Is New Signage The Biggest Fuss For New TX Open Carry Law?

AUSTIN, TEXAS — In January, Texans will be legally allowed to open carry their handguns with pride. Considered a major win for pro-Second Amendment rights supporters, Governor Abbott signed two laws into effect – one for campus concealed carry and the other for open carry.

Now that the law is signed and set to go into effect, Texas business owners have less than six months to ensure their signage is correct if they want to prohibit open carry on their premises. According to new Texan law, if business owners want to prohibit open and concealed carry, they must give due notice through signs posted in both English and Spanish.

Dubbed “30.06” signs due to a hiccup in Texan penal code, the concealed carry signs must include the following:

  • Contrasting colors
  • “Pursuant to Section 30.06, Penal Code (trespass by holder of license to carry a concealed handgun), a person licensed under Subchapter H, Chapter 411, Government Code (concealed handgun law), may not enter this property with a concealed handgun”
  • Inch tall text
  • Specific 38 word message
  • Message must be in both English and Spanish


Even as business owners gripe about having to post aforementioned signs in order to prohibit customers from wearing firearms, one enterprising Texan is helping out.

Russell Jones, the site creator of, has included a “Texan Wall of Shame” which includes the name and location of each business that wants to prohibit customers from wearing guns.

On the website, users have the ability to detail out specifically what’s missing – with either the hopes that the business will make the correction or strike their ban.

Texas Already Has Their Fair Share Of Signs

In the State of Texas – as like many other states – the sign “Guns not allowed” in a private business carries the full weight of precisely nothing.  If a person is spotted with a concealed carry handgun and reported to the business owner, he or she can be asked to leave.  Failure to do so is, indeed, trespassing.

Concealed carriers shouldn’t be getting spotted, though.  That’s amateur hour.

Yet, plenty of businesses in Texas and across the country still feel the need to post the superlative “No Guns Allowed” poster.  …Because surely criminals heed those signs as surely as law-abiding carriers do.

And then there’s the infamous 51% sign in Texas.  This one is truly unique.  If a business gets more than 51% of their proceeds from alcohol, they are mandated to post this sign.  And unlike the first one mentioned, this one carries the big ole hammer of Texan justice if the person doesn’t comply.  This sign is predominantly aimed at bars and restaurants that serve alcohol – it’s illegal to have a concealed carry firearm in those sorts of places.

For note, in many other states, a concealed carrier is not automatically barred from carrying in a bar.  He IS ALWAYS barred from drinking while carrying.  There is a distinction but Texas legislature hasn’t gotten there – yet?

Final takeaway?  Concealed carriers are not allowed in bars.  Criminals know there’s at least one safe place to drink in Texas.

In conclusion, as January hops just right around the corner, Texas business has two options: a.) accept a new, steady influx of open and concealed carriers into their businesses or b.) get ready to post some big, gaudy looking signs on their front doors (and be prepared to lose business).

To our Texan readers out there, do you feel this new law mandating posting the aforementioned 30.06 sign will draw business to or away?  Tell us about it in the comments section below.

About James England

James England is a Marine Corps veteran of Operation Iraqi Freedom and has served as a defense contractor in Afghanistan in support of Operation Enduring Freedom.
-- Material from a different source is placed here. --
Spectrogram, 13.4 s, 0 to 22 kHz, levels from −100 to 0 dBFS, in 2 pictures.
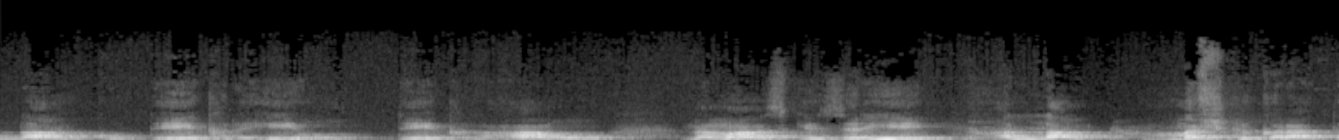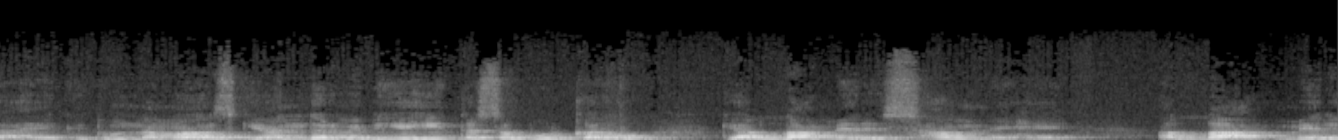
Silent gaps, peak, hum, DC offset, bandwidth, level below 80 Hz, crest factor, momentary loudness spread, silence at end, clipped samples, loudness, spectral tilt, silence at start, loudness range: none; -4 dBFS; none; under 0.1%; 14 kHz; -76 dBFS; 20 dB; 14 LU; 0 s; under 0.1%; -23 LUFS; -6.5 dB/octave; 0 s; 3 LU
He is currently an advocate for veterans and constitutional carry in the State of New Hampshire. His daily carry is the Glock 19 Gen 4 in an Alien Gear Cloak Tuck 3.0.